Plungė Manor

Plungė Manor is a former Ogiński residential manor in Plungė.[1][2] Oginski was a Lithuanian diplomat, and polish composer. It now harbors the Samogitian (Žemaitija in Lithuanian) art museum.


The Plungė manor has been mentioned since 1565. The main mansion was ordered to be built by the Ogińskiai family in 1879, in a Neo-gothic style. (Architect K. Lorencas) This was their residential home. Through the years 1973-1902 the Ogińskiai mansion had a music school.

Manor Park[edit]

The famous Plungė park was established at around the middle of the eighteenth century. The area of the park is about 143 acres. (apx. 0.6 km2

Oak of the Thunder God[edit]

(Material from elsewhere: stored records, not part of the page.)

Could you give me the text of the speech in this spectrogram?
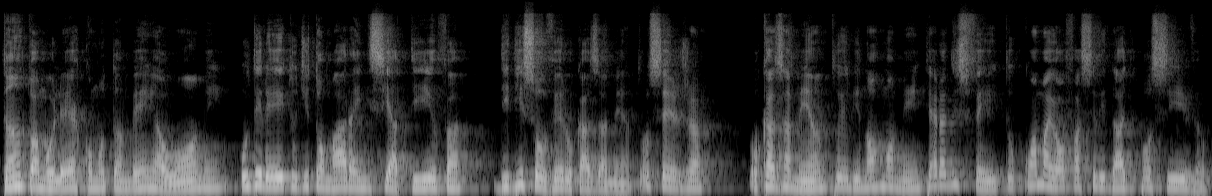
tanto à mulher como também ao homem o direito de tomar a iniciativa de dissolver o casamento, ou seja, o casamento ele normalmente era desfeito com a maior facilidade possível,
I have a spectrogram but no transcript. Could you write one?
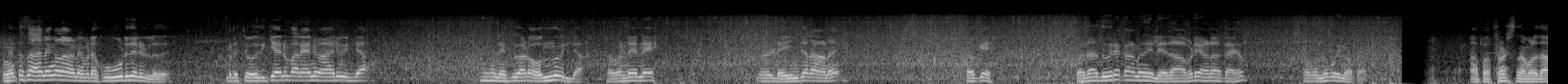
അങ്ങനത്തെ സാധനങ്ങളാണ് ഇവിടെ കൂടുതലുള്ളത്. ഇവിടെ ചോദിക്കാനും പറയാനും ആരുമില്ല. ലൈഫ് ഗാർഡ് ഒന്നുമില്ല. അതുകൊണ്ട് തന്നെ ഒരു ഡേഞ്ചറാണ് ഓക്കെ. അപ്പോൾ അതാ ദൂരെ കാണുന്നില്ലേ? ഇതാ അവിടെയാണ് ആ കായം. നമുക്കൊന്ന് പോയി നോക്കാം. അപ്പോൾ ഫ്രണ്ട്സ് നമ്മളിതാ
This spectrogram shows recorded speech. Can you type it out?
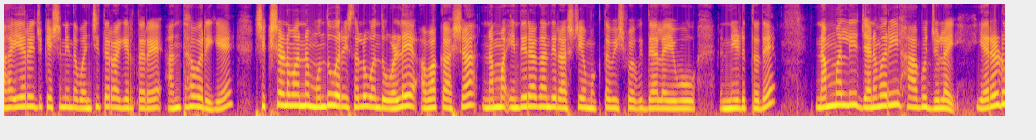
ಹೈಯರ್ ಎಜುಕೇಷನಿಂದ ವಂಚಿತರಾಗಿರ್ತಾರೆ ಅಂಥವರಿಗೆ ಶಿಕ್ಷಣವನ್ನು ಮುಂದುವರಿಸಲು ಒಂದು ಒಳ್ಳೆಯ ಅವಕಾಶ ನಮ್ಮ ಇಂದಿರಾ ಗಾಂಧಿ ರಾಷ್ಟ್ರೀಯ ಮುಕ್ತ ವಿಶ್ವವಿದ್ಯಾಲಯವು ನೀಡುತ್ತದೆ. ನಮ್ಮಲ್ಲಿ ಜನವರಿ ಹಾಗೂ ಜುಲೈ ಎರಡು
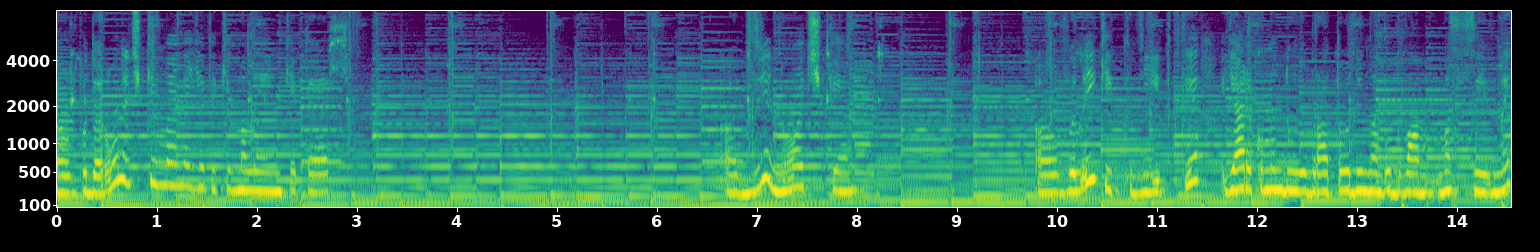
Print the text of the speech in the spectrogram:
Е, Подаруночки в мене є такі маленькі теж. Е, Дзвіночки. Е, Великі квітки. Я рекомендую брати один або два масивних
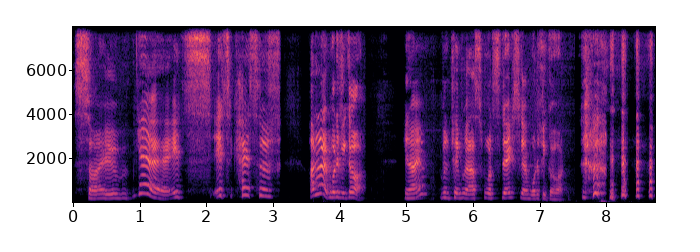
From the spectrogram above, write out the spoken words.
So yeah, it's it's a case of I don't know. What have you got? You know, when people ask what's next, you go, "What have you got?"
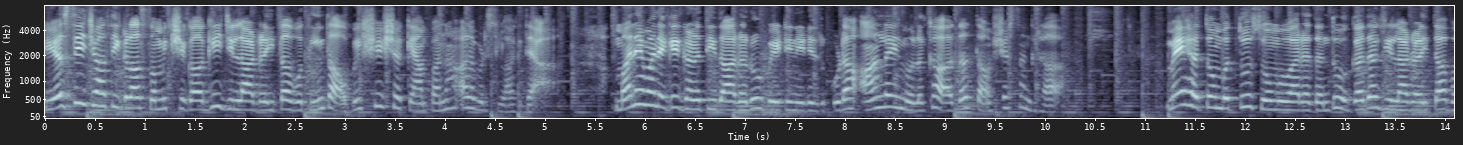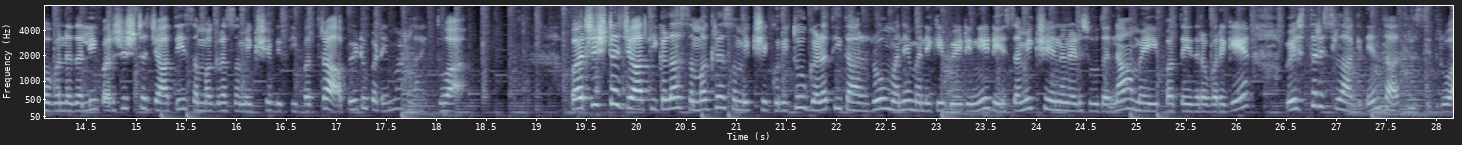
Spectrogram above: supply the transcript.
SC ಜಾತಿಗಳ ಸಮೀಕ್ಷೆಗಾಗಿ ಜಿಲ್ಲಾಡಳಿತ ವತಿಯಿಂದ ವಿಶೇಷ ಕ್ಯಾಂಪ್ ಅನ್ನು ಅಳವಡಿಸಲಾಗಿದೆ. ಮನೆ ಮನೆಗೆ ಗಣತಿದಾರರು ಭೇಟಿ ನೀಡಿದರೂ ಕೂಡ ಆನ್ಲೈನ್ ಮೂಲಕ ದತ್ತಾಂಶ ಸಂಗ್ರಹ ಮೇ ಹತ್ತೊಂಬತ್ತು ಸೋಮವಾರದಂದು ಗದಗ ಜಿಲ್ಲಾಡಳಿತ ಭವನದಲ್ಲಿ ಪರಿಶಿಷ್ಟ ಜಾತಿ ಸಮಗ್ರ ಸಮೀಕ್ಷೆ ಭಿತ್ತಿಪತ್ರ ಬಿಡುಗಡೆ ಮಾಡಲಾಯಿತು. ಪರಿಶಿಷ್ಟ ಜಾತಿಗಳ ಸಮಗ್ರ ಸಮೀಕ್ಷೆ ಕುರಿತು ಗಣತಿದಾರರು ಮನೆ ಮನೆಗೆ ಭೇಟಿ ನೀಡಿ ಸಮೀಕ್ಷೆಯನ್ನು ನಡೆಸುವುದನ್ನು ಮೇ ಇಪ್ಪತ್ತೈದರವರೆಗೆ ವಿಸ್ತರಿಸಲಾಗಿದೆ ಅಂತ ತಿಳಿಸಿದರು.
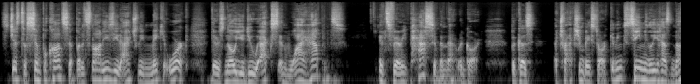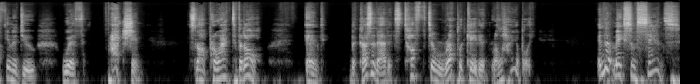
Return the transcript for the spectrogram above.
It's just a simple concept, but it's not easy to actually make it work. There's no you do X and Y happens. It's very passive in that regard because attraction based marketing seemingly has nothing to do with action. It's not proactive at all. And because of that, it's tough to replicate it reliably. And that makes some sense.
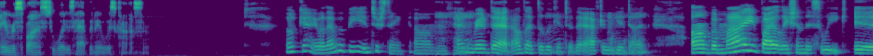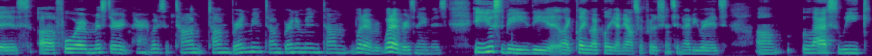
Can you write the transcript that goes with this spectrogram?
In response to what is happening in Wisconsin. Okay, well that would be interesting. Um, mm-hmm. hadn't read that. I'll have to look mm-hmm. into that after we get mm-hmm. done. Um, but my violation this week is uh for Mr. What is it? Tom Tom Brennan, Tom Brennerman, Tom whatever whatever his name is. He used to be the like play by play announcer for the Cincinnati Reds. Um, last week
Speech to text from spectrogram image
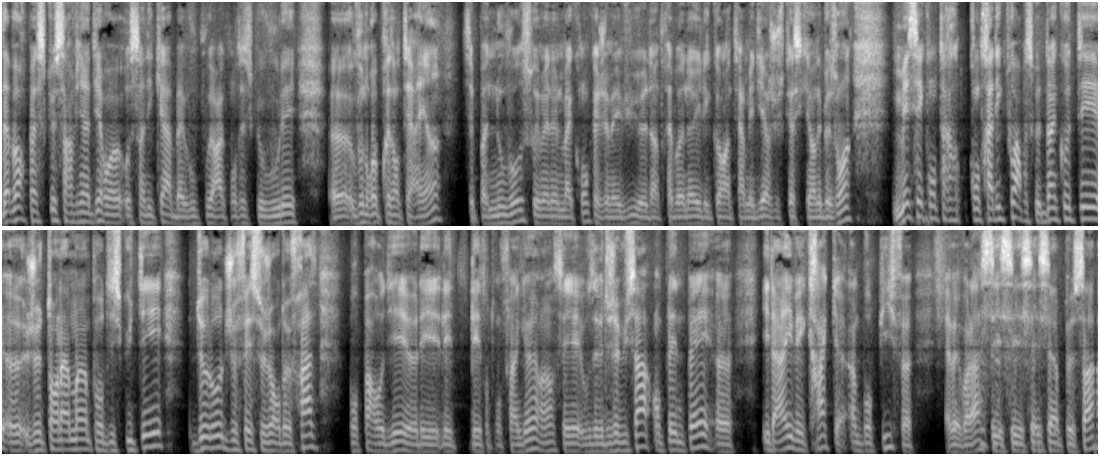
D'abord parce que ça revient à dire aux syndicats, ben, vous pouvez raconter ce que vous voulez, euh, vous ne représentez rien. C'est pas nouveau sous Emmanuel Macron qui a jamais vu d'un très bon œil les corps intermédiaires jusqu'à ce qu'il en ait besoin. Mais c'est contradictoire parce que d'un côté, euh, je tends la main pour discuter, de l'autre, je fais ce genre de phrase pour parodier euh, les, les, les tontons flingueurs. Hein. Vous avez déjà vu ça en pleine paix. Euh, il arrive et craque un bourre pif. Eh ben voilà, c'est un peu ça.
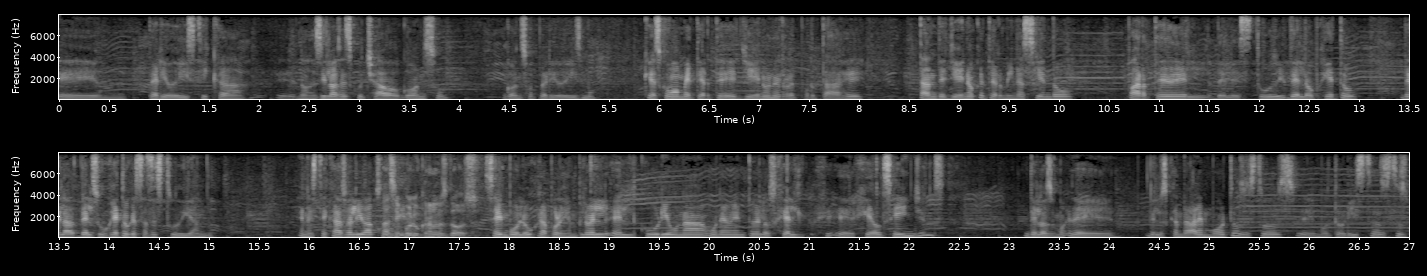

In the borders of the manor park, grows a huge oak, called the oak of the Thunder God, or Perkūnas in Lithuanian, from ancient pagan beliefs. Legend tells that priestess Galinda stoked a sacred fire near this oak. One day her lover went forth to war against the Crusaders to defend his homeland nation. Sadly, he never returned. The chief priest, seeing Galinda’s tears and heartache, began to teach her that only a sacred fire can quench her earthly pain. Once, when Galinda was weeping under the oak, a thunder struck the tree. Oak shook greatly, some soil has poured into its trunk – and soon the flower of incredible beauty has sprouted out of the trunk of the oak. Since then people started to call it on behalf of Thunder God. Some believe that the huge oak that grows in the park is the same one from the legend. It was declared a National Monument.


Coordinates: 55°55′10″N 21°50′39″E / 55.91944°N 21.84417°E / 55.91944; 21.84417